* DATA
-- -- --

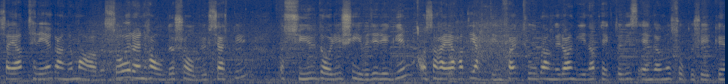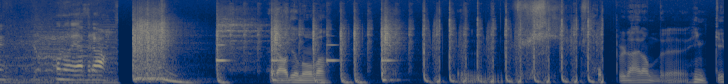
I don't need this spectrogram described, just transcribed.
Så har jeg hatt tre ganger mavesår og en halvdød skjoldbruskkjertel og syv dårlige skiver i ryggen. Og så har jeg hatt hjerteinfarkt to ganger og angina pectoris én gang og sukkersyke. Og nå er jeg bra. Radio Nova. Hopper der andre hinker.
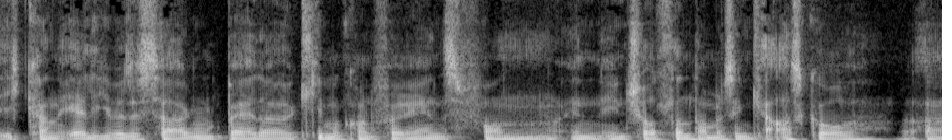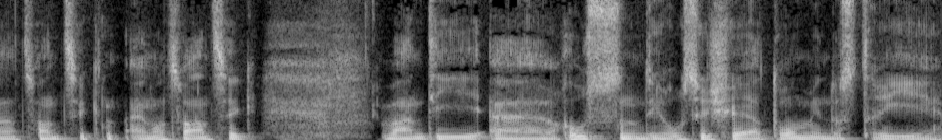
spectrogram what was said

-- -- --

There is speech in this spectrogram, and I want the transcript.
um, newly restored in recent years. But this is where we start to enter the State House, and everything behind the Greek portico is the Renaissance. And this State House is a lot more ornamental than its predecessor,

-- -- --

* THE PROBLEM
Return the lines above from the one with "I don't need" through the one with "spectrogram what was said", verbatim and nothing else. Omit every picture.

* OUTPUT
I don't need this spectrogram described, just transcribed.
Så har jeg hatt tre ganger mavesår og en halvdød skjoldbruskkjertel og syv dårlige skiver i ryggen. Og så har jeg hatt hjerteinfarkt to ganger og angina pectoris én gang og sukkersyke. Og nå er jeg bra. Radio Nova. Hopper der andre hinker.
spectrogram what was said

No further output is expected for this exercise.